Because Bondings 2.0 focuses on Catholic LGBTQ issues, you could be forgiven if, based on our reporting this week, you think that LGBTQ issues are the predominant controversy at the World Meeting of Families here in Dublin. They’re not.
While LGBTQ issues do feature prominently in the discussions about the WMF, the primary focus of concern is clearly the clerical sex abuse crisis, an issue which has so profoundly and negatively impacted the Irish nation and church.
Yesterday, the dots between the two issues were connected. A press briefing was held at midday featuring four lay people who are experts on the topic of clerical sex abuse: Marie Collins, survivor of abuse and a former member of the Pontifical Commission for the Protection of Minors; Baroness Sheila Hollins, another former member of the Pontifical Commission, from England; Professor Gabriel Dy-Liacco, a current member of the Commission, from the Philippines; and Barbara Thorp, a social worker who is former head of the Office for Pastoral Support and Child Protection, Archdiocese of Boston, U.S.A.
Earlier in the morning, the four experts formed a WMF panel presentation about the clergy sex abuse crisis. Cardinal Sean O’Malley of Boston was scheduled to be the panel moderator, but he had to back out of his duties before the
I helped to connect the dots by asking the panel a question during the press briefing:
“In the U.S. there is a growing chorus of people, including church leaders, who claim that the abuse crisis is caused by gay men in the priesthood. I’d like to know if you agree with that theory, and if you don’t, how do you counter it?”
Two of the panelists answered the questions during the press briefing. Collins said that the claim that gay priests are the cause is a “red herring.” She said that “when it comes to child abuse, it may suit some people to think that, and they may want to think that,” but that it is not a cause.
Professor Dy-Liaco said: “Sexual orientation is not the issue here and it is not a cause. Many scientific studies have shown this already.
Same-sex activity may occur during child abuse, he said, “but this is a sexual crime that arises out of a disordered use of power and affection.” Even where abuse has involved adolescent or adult males, Dy-Liaco said “is a crime of opportunity. In my own clinical practice, I find this to be true.”
He agreed with Collins that the gay priests’ causal theory is a red herring. “It focuses people on something which is not the issue and we really need to focus our energies on the root causes of the problem. It is a multi-faceted problem which requires a multi-faceted approach.”
Dy-Liaco said that forensic experts agree that child abuse does not have a single cause, and that focusing on one cause has allowed abuse to happen. He said that focusing on homosexuality in this area “is wrong” because “it is a form, but not the cause” of clerical sex abuse.
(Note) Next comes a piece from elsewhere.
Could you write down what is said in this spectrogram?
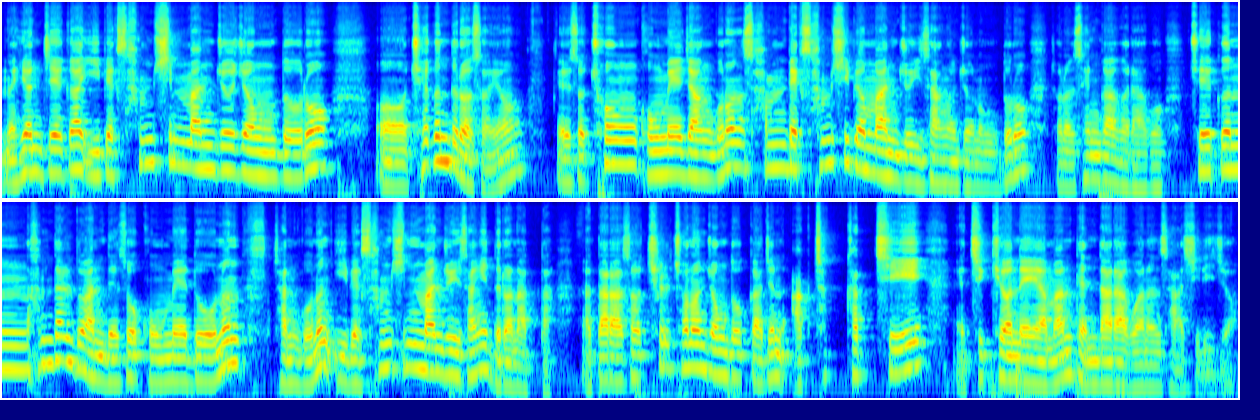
음, 현재가 230만 주 정도로 어, 최근 들어서요. 그래서 총 공매 잔고는 330여만 주 이상을 정도로 저는 생각을 하고 최근 한 달도 안 돼서 공매도는 잔고는 230만 주 이상이 늘어났다. 따라서 7천 원 정도까지는 악착같이 지켜내야만 된다라고 하는 사실이죠.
After the press briefing ended, I individually asked the other two panelists if they agreed with Collins and Dy-Liaco. Thorp responded enthusiastically: “Absolutely, yes!”
When asked if she agreed that the cause was not gay priests, Baroness Hollins responded:
“Yes, I do.the point is simply that it’s more about sexual immaturity. Often the people I’ve worked with who have been abusers were themselves abused as children and didn’t know how to deal with it. Whether you are heterosexual or homosexual, if you are sexually immature and hurt, there is a chance that your own difficulties will spill over into your relationships with other people and for some people that becomes abuse. It’s not to do with whether you’re homosexual or heterosexual, its about whether or not you have developed into a fully integrated human being, and that includes sexuality.”
These answers, from Catholics with strong personal professional credentials and who have been appointed to a Vatican Council or Archdiocesan office clearly, disprove the terrible notion brought up by some terribly misinformed church leaders such as Cardinal Raymond Burke and Bishop Robert Morlino of Madison, Wisconsin.
It is reassuring to know that at least the lay church leaders who have been consulted on clergy sex abuse roundly decry the theories opposed by those who are out to scapegoat gay priests.
—Francis DeBernardo, New Ways Ministry, August 25, 2018